The film begins just as Auggie prepares to start at school, after only  being home-schooled , the movie journeys with Auggie but also his family and friends.

I’m not going to spoil the movie for you, but I cried and  I laughed and my heart was completely blessed by the film.  The acting is first class, Julia Roberts is beautiful as always, Owen Wilson is adorable and Jacob Tremblay who plays Auggie was truly outstanding.

Wonder, Is a film I highly recommend, I sat and watched it with my cynical husband and stroppy teenager and both really enjoyed it.

It’s a film that challenges, inspires and entertains, I loved it.

 

Available on digital download, 4K UHD, Blue-ray and DVD 

Parental guilt ?

Yesterday I felt so ill I actually had to spend the day in bed. I couldn’t stand without feeling dizzy and my temperature gauge was completely crazy. Hot, cold, sweating, freezing. It completely sucked but the worse of the day was the internal battle I was having with my mind.

Am I the only parent who believes they should never be ill? That by being poorly I am letting my children down?

Why do I do this to myself?

I mean for a start I’m human, I’m a mortal being whose body can often be found at war from viruses, conditions etc. Being a parent did not make me immune to all this.

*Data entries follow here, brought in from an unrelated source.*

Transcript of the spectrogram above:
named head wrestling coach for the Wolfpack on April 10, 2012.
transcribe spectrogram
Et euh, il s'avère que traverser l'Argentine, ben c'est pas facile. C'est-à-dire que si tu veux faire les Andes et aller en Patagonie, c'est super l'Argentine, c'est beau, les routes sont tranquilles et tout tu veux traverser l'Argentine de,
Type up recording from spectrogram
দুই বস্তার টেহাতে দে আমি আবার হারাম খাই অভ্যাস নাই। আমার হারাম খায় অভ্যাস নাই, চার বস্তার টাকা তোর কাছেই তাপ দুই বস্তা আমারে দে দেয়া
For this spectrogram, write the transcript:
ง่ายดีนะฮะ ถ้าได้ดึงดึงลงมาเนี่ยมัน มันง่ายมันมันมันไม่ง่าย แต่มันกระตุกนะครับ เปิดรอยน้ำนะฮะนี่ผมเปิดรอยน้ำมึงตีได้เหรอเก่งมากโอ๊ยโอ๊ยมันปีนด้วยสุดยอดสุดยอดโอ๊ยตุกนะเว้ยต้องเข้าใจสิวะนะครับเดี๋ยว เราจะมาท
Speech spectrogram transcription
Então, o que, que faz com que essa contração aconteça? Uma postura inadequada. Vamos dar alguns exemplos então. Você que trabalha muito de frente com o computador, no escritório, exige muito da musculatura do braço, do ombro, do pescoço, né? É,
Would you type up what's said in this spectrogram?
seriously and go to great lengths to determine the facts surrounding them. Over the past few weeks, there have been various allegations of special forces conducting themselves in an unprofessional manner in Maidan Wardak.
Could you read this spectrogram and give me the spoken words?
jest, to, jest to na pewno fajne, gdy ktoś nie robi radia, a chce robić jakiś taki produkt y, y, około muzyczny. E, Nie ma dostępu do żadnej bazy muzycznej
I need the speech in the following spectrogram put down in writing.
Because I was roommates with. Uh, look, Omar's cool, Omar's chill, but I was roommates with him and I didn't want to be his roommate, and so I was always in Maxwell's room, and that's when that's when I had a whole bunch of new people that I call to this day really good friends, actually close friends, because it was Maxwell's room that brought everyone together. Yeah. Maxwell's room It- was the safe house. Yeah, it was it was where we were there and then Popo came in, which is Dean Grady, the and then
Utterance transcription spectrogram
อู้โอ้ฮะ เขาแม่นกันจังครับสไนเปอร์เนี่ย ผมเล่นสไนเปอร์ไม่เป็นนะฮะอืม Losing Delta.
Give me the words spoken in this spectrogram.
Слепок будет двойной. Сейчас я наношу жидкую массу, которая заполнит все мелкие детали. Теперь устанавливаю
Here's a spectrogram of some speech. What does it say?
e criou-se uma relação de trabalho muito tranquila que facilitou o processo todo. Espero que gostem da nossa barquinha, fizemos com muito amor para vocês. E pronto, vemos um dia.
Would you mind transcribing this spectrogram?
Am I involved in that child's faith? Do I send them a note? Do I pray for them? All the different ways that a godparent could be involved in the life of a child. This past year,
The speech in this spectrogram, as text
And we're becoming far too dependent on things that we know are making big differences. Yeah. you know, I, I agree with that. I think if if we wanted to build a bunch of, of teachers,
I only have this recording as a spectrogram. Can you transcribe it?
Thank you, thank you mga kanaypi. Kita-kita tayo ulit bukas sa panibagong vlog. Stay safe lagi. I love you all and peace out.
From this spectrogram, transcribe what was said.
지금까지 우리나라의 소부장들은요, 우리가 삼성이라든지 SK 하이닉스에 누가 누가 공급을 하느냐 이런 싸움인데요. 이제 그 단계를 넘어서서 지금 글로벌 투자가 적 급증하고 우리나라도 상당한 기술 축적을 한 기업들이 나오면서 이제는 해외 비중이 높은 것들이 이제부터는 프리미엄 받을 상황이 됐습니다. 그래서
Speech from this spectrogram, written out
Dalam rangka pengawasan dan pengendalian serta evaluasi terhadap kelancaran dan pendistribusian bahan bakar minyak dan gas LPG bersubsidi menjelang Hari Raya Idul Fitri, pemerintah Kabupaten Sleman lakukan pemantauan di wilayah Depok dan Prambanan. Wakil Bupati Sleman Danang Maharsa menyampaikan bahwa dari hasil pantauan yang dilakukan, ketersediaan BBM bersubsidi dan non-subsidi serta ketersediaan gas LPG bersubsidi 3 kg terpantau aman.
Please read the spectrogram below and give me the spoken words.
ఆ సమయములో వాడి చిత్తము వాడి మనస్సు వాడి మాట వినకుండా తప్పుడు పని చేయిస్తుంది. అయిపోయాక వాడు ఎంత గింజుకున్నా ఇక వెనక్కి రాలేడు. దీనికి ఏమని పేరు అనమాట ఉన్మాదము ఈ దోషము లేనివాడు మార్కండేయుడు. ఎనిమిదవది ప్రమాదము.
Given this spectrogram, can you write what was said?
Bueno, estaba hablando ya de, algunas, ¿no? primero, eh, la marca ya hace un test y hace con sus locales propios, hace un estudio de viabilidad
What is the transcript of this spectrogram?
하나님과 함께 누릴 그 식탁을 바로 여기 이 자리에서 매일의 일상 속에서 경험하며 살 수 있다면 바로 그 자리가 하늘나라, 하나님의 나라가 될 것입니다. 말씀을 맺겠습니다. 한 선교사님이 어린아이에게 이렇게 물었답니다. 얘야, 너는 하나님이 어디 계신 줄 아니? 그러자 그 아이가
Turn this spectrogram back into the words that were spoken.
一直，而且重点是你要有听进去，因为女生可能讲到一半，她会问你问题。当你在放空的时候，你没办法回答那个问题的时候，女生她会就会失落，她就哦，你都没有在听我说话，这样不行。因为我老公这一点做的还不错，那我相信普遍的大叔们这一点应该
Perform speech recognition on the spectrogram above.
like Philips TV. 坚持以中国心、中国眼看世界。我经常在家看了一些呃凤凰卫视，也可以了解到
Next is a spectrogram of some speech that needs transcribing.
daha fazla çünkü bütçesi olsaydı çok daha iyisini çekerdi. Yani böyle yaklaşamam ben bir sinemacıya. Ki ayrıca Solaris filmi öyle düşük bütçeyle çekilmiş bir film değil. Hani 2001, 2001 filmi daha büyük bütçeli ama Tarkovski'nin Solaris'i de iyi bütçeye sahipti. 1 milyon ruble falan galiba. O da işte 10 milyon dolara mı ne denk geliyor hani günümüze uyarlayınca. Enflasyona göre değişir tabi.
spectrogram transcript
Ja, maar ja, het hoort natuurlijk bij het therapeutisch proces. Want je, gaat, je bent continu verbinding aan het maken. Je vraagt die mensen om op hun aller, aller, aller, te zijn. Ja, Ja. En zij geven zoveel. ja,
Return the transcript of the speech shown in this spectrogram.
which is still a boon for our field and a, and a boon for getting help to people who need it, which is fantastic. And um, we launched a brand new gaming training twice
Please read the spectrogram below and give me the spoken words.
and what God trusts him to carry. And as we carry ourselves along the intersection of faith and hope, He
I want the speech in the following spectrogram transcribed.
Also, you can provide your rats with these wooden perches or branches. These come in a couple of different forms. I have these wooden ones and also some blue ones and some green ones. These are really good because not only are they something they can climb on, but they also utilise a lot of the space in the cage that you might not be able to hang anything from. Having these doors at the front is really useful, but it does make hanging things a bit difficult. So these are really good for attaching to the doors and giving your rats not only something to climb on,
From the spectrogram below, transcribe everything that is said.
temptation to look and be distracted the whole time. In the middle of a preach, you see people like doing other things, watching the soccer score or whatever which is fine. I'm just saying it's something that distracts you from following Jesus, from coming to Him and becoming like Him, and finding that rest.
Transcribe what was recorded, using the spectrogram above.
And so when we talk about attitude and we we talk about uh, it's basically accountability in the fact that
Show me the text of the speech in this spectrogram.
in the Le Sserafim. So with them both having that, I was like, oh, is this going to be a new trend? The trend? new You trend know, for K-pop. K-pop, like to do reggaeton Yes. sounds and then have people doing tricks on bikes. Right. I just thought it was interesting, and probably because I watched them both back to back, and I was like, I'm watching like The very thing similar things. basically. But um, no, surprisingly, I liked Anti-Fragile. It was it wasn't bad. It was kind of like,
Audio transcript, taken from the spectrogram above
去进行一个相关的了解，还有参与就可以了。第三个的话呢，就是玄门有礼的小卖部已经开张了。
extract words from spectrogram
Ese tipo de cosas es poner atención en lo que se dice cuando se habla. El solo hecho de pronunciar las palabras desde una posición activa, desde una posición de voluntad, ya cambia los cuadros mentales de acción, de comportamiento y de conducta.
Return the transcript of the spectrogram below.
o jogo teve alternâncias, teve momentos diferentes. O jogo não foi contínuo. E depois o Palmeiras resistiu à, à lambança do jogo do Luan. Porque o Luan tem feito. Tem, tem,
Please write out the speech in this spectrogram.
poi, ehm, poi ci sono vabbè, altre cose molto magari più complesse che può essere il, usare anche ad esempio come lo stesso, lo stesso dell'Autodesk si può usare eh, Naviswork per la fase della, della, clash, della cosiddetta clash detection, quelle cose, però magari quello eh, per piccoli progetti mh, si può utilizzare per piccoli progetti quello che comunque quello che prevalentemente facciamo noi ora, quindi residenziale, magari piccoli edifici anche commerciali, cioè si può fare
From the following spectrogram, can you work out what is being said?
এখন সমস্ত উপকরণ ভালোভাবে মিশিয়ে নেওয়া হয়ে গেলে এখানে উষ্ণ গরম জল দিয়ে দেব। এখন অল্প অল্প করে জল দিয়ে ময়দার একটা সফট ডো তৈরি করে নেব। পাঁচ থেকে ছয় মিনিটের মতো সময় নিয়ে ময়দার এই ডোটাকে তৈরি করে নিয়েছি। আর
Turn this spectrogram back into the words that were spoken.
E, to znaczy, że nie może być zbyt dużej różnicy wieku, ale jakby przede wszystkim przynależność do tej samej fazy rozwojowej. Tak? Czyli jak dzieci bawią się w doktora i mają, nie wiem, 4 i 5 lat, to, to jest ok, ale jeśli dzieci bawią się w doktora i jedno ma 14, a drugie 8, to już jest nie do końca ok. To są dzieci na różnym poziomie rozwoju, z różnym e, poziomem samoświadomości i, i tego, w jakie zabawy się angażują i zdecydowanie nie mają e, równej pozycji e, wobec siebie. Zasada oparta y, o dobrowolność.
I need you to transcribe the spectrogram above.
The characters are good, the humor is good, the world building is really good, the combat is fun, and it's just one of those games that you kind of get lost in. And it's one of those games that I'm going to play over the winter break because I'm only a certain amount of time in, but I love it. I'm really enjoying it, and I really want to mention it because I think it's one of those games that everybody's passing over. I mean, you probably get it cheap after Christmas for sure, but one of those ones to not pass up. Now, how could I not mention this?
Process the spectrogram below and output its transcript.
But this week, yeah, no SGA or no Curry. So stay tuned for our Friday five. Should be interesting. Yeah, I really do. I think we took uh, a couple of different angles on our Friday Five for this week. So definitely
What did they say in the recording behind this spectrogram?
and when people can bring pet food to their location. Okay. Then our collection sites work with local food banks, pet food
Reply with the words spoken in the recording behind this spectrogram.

Actually I think that would have been helpful, immunity and the ability to survive on little sleep should be delivered gift wrapped the day you become a parent. Yet it doesn’t so yes I’m human and sometimes human beings get sick.

I cannot help this situation, I didn’t request it and I certainly don’t enjoy it so why the heck am I feeling guilty?

It’s crazy actually what I feel guilty for since I’ve been a mom.

Nights out without children- obviously means I’m scarring them for life.

Forgetting non uniform days at school

Forgetting which child hates all vegetables compared to the ones who will eat a few.

Not washing the jeans that the teenager left on the bathroom floor and not realising those are the ones she needs for college right now.

Not having enough money to purchase a car for each child.

Not having enough hours in the day for everything?

Seriously though when did I decide everything was my fault?

Also is this a parent thing or a mom thing? As Alan doesn’t look back when he goes out at night, doesn’t think non uniform days should be a thing and really doesn’t stress when forgets pretty much everything. Yet I’m my own worse critic.

I just don’t understand myself, I’m the first person to tell others to give themselves a break. That perfect parents do not actually exist, yet lying ill in bed I’ve been really down on myself.

Someone give me a kick please.